As one of our loyal readers, we ask you to be our partner.

For $5 a month you will receive access to the following:

  • A user uxperience almost completely free of ads
  • Access to our Premium Section and our monthly magazine to learn Hebrew, Ivrit
  • Content from the award-winning Jerusalem Repor
  • A brand new ePaper featuring the daily newspaper as it appears in print in Israel

Help us grow and continue telling Israel’s story to the world.

Thank you,

Ronit Hasin-Hochman, CEO, Jerusalem Post Group
Yaakov Katz, Editor-in-Chief

UPGRADE YOUR JPOST EXPERIENCE FOR 5$ PER MONTH Show me later Don't show it again

Emails between US diplomats in Islamabad and State Department officials in Washington about whether to challenge specific US drone strikes in Pakistan are at the center of a criminal probe involving Hillary Clinton's handling of classified information, the Wall Street Journal reported on Thursday.

The 2011 and 2012 emails were sent via the "low side" -government slang for a computer system for unclassified matters - as part of a secret arrangement that gave the State Department more of a voice in whether a CIA drone strike went ahead, according to congressional and law enforcement officials briefed on the FBI probe, the Journal said.

Some of the emails were then forwarded by Clinton's aides to her personal email account, which routed them to a server she kept at her home in suburban New York when she was secretary of state, the officials said, according to the newspaper.

Investigators have raised concerns that Clinton's personal server was less secure than State Department systems, and a recent report by the State Department inspector general found that Clinton had broken government rules by using a private email server without approval, undermining Clinton's earlier defenses of her emails.

The still-secret emails are a key part of the FBI investigation that has long dogged Clinton's presidential campaign, the officials told the Journal.

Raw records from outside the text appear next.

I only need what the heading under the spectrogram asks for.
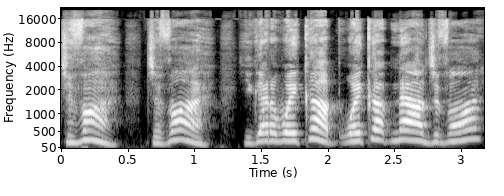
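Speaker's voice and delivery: put-on hysterical pleading. Retelling how his girlfriend at the time woke him, imitating a hysterical plea. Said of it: "she was hysterical".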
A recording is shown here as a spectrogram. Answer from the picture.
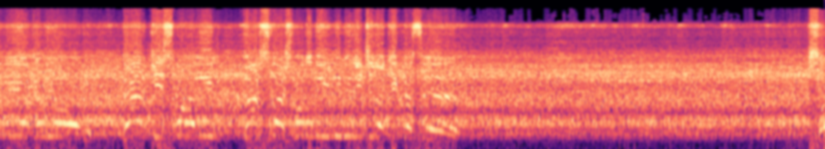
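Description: Football stadium crowd cheering a goal: a dense mass of voices with individual shouts standing out, easing slightly about halfway through.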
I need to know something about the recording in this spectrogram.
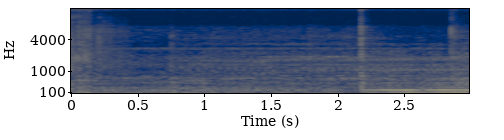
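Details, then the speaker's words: Two-tub washing machine (trade-in) plugged in and timer turned: after a click, a steady low electrical hum with no spinning, motor stalled; capacitor looks bulging, failed run capacitor. "Ya, ada suara dengung, nggak muter ya."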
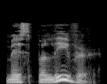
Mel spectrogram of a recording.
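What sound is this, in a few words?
"misbeliever", British English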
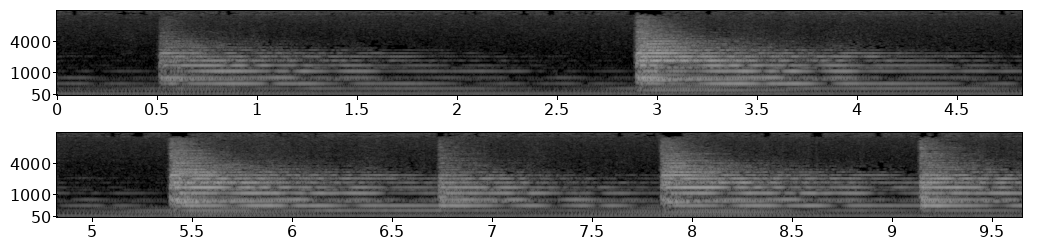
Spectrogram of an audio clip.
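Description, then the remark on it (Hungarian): A church bell tolls the first call to midnight mass in slow, steady strikes, five in under ten seconds, each ringing out with rich, lingering overtones over a low constant hum, with no voices. “Elsőt harangoztak az éjféli szentmisére”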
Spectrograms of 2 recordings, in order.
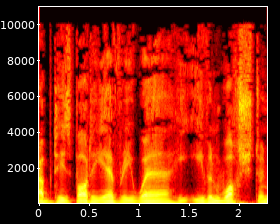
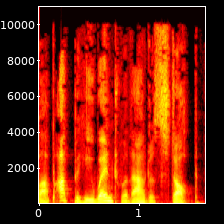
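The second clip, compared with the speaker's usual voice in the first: usual speaking voice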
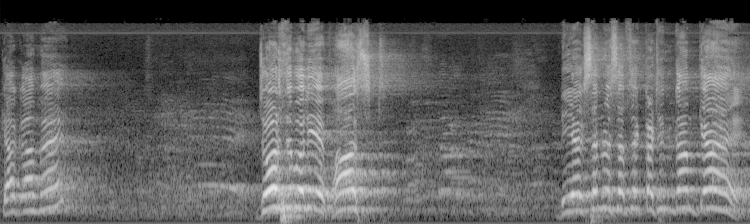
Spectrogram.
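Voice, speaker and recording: A hoarse man, a motivational speaker at a company training event, giving a rousing stage speech to a large audience and firing questions at the crowd, repeating them louder. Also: very high-pitched. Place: large hall. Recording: echoey hall, faint ambience.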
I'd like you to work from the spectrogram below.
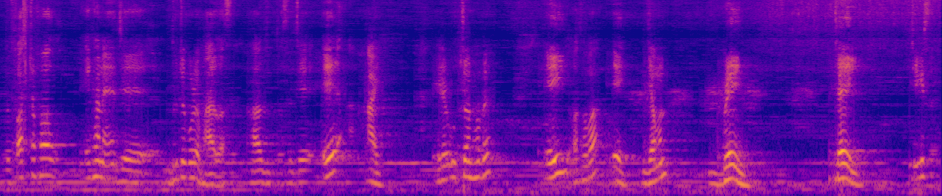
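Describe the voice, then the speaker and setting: A man's voice: on the high side, animated, measured pace, long pauses, a little mellow, soft background music, low-quality recording. A man teaching an English pronunciation lesson, explaining step by step and often checking in with "right?". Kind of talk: spoken language lesson.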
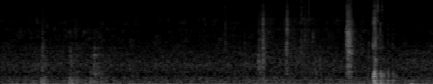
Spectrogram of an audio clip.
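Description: Handling noise from the recording device as a person comes right up to it: a few clicks and knocks, the loudest near the end, over a steady low outdoor rumble.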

Clinton this week clinched the Democratic presidential nomination for the Nov. 8 election.

The vaguely worded messages did not mention the "CIA," "drones" or details about the militant targets, officials said, according to the Journal.

Related Content

Breaking news
July 17, 2018
U.S. general says remarks on Afghan peace talks "mischaracterized"

By REUTERS